• Work task:
Take nothing but the lines from the one with "write down speech shown in spectrogram" through the one with "From the spectrogram" in the entries below, both ends kept, and return them exactly with pictures left out.

• Supplied material:

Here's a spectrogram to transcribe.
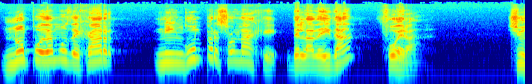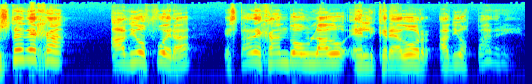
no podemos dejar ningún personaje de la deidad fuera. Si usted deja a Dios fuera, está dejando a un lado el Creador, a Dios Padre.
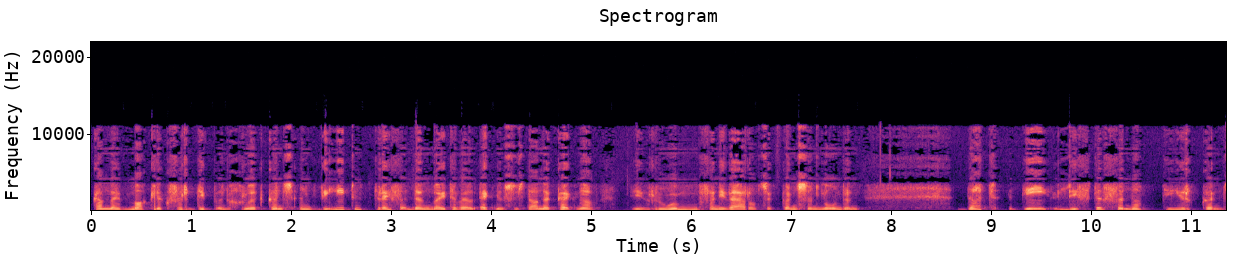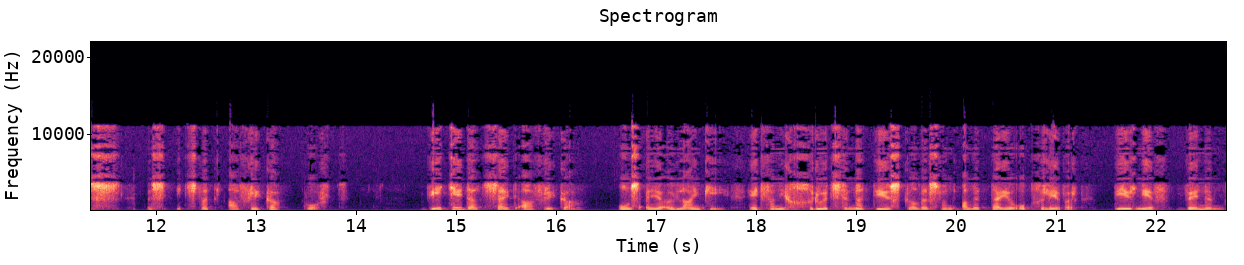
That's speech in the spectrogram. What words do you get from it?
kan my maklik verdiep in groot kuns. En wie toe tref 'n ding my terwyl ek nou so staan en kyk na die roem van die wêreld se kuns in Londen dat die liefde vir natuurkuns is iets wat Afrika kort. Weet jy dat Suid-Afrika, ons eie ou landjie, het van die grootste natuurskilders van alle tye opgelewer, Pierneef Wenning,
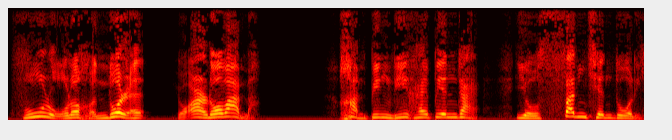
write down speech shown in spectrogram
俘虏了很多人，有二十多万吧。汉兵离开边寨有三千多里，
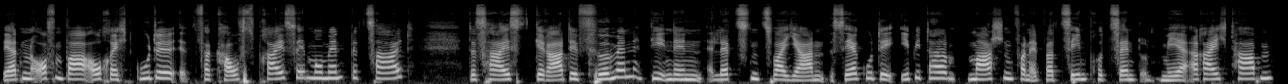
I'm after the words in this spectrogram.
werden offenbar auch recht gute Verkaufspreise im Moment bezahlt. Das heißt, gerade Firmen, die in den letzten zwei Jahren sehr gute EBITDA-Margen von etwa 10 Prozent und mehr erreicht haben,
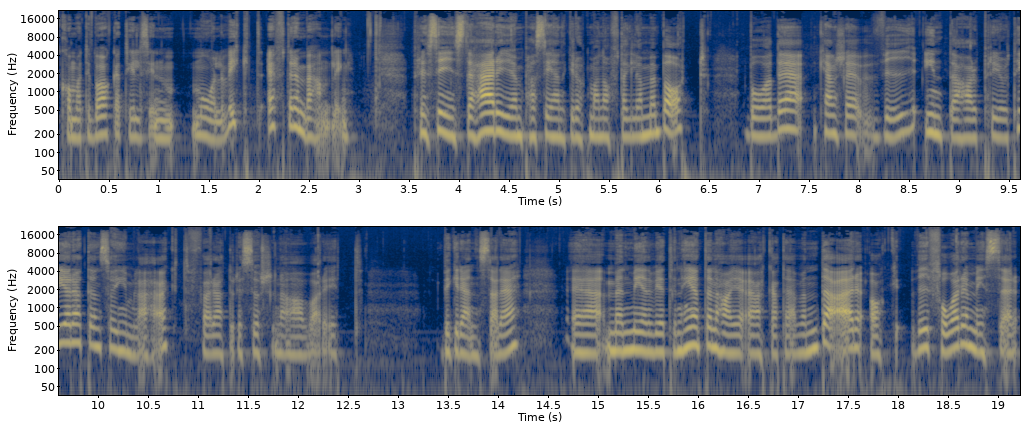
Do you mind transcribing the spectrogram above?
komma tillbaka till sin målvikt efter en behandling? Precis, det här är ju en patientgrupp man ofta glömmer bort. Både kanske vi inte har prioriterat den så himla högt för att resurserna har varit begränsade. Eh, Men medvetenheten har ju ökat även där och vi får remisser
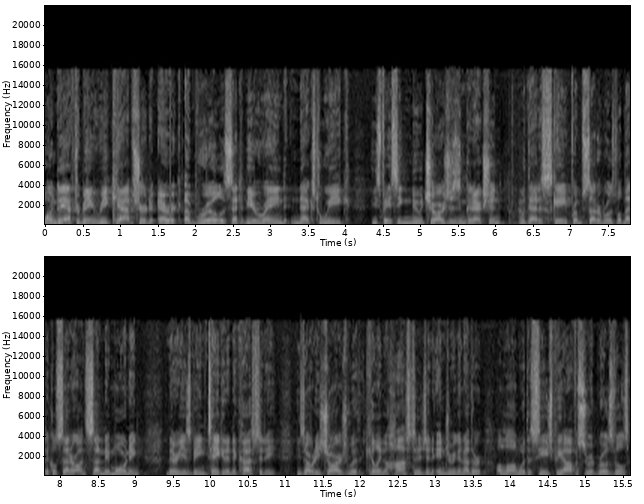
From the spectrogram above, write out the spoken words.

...

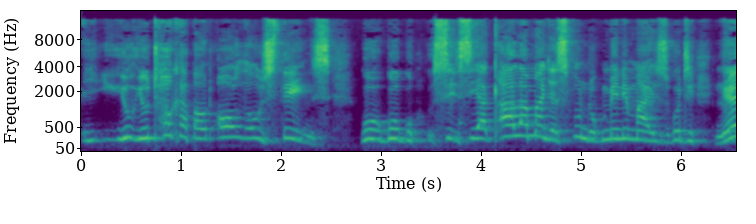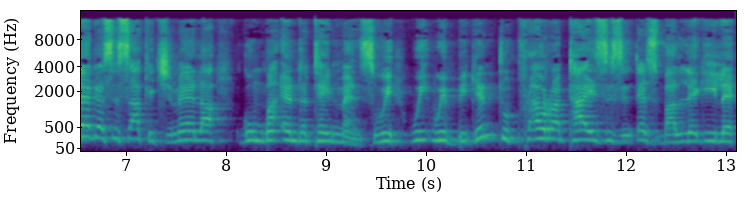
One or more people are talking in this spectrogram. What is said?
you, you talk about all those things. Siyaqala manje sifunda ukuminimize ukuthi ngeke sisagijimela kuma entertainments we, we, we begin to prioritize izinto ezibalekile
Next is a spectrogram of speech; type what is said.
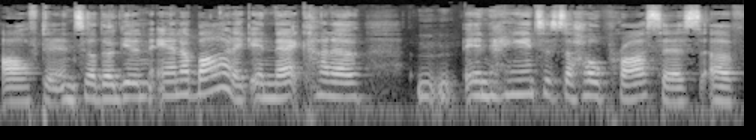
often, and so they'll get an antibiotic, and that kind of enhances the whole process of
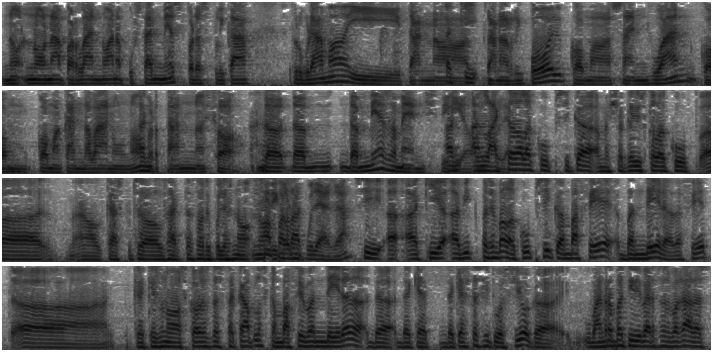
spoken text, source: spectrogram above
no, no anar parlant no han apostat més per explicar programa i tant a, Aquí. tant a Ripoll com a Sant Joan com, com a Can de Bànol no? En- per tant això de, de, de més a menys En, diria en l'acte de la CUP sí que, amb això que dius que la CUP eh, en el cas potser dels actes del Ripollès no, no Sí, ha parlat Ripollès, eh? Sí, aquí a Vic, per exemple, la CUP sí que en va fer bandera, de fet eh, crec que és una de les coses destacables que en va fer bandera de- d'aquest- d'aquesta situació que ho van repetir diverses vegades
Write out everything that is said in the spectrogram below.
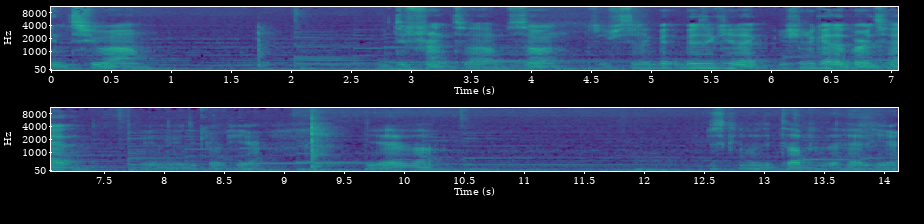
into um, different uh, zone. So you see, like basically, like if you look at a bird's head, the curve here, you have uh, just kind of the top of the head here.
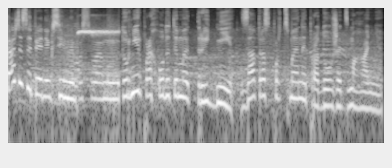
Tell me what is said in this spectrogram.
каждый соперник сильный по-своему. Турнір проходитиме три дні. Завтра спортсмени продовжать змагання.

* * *

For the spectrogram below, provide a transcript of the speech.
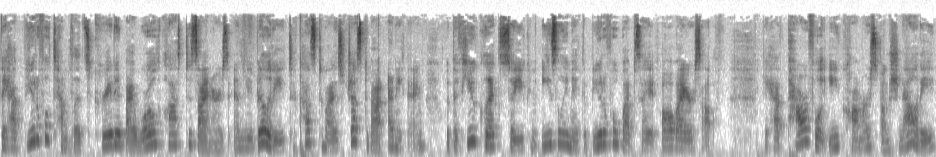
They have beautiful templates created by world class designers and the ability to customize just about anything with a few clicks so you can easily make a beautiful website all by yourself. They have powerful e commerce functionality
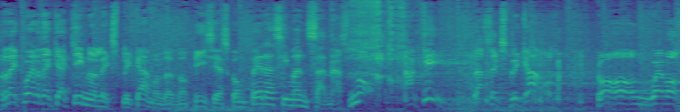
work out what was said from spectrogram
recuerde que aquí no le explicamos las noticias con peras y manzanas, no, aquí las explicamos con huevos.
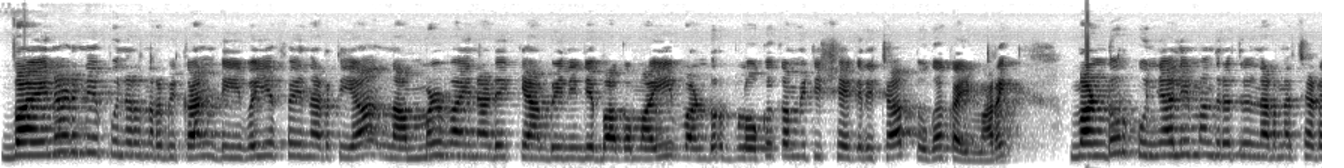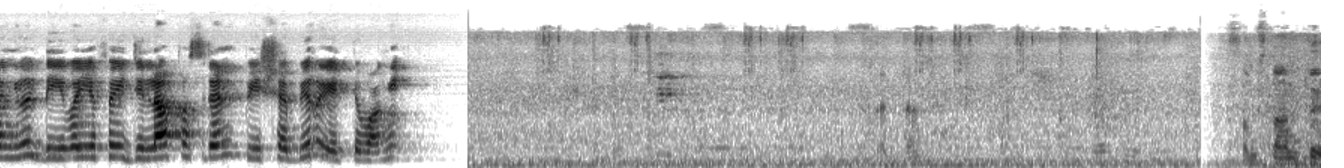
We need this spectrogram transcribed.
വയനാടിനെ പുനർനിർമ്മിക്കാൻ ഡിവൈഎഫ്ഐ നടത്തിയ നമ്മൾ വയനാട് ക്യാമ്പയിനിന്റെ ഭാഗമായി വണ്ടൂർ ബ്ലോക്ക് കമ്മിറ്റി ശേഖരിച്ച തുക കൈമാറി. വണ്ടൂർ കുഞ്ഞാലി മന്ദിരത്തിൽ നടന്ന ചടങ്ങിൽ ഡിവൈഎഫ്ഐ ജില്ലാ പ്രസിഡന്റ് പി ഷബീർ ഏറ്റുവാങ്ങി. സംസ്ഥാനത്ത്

• Result of this task:
write down speech shown in spectrogram
俘虏了很多人，有二十多万吧。汉兵离开边寨有三千多里，
I'm after the words in this spectrogram.
werden offenbar auch recht gute Verkaufspreise im Moment bezahlt. Das heißt, gerade Firmen, die in den letzten zwei Jahren sehr gute EBITDA-Margen von etwa 10 Prozent und mehr erreicht haben,
Do you mind transcribing the spectrogram above?
komma tillbaka till sin målvikt efter en behandling? Precis, det här är ju en patientgrupp man ofta glömmer bort. Både kanske vi inte har prioriterat den så himla högt för att resurserna har varit begränsade. Eh, Men medvetenheten har ju ökat även där och vi får remisser
From the spectrogram above, write out the spoken words.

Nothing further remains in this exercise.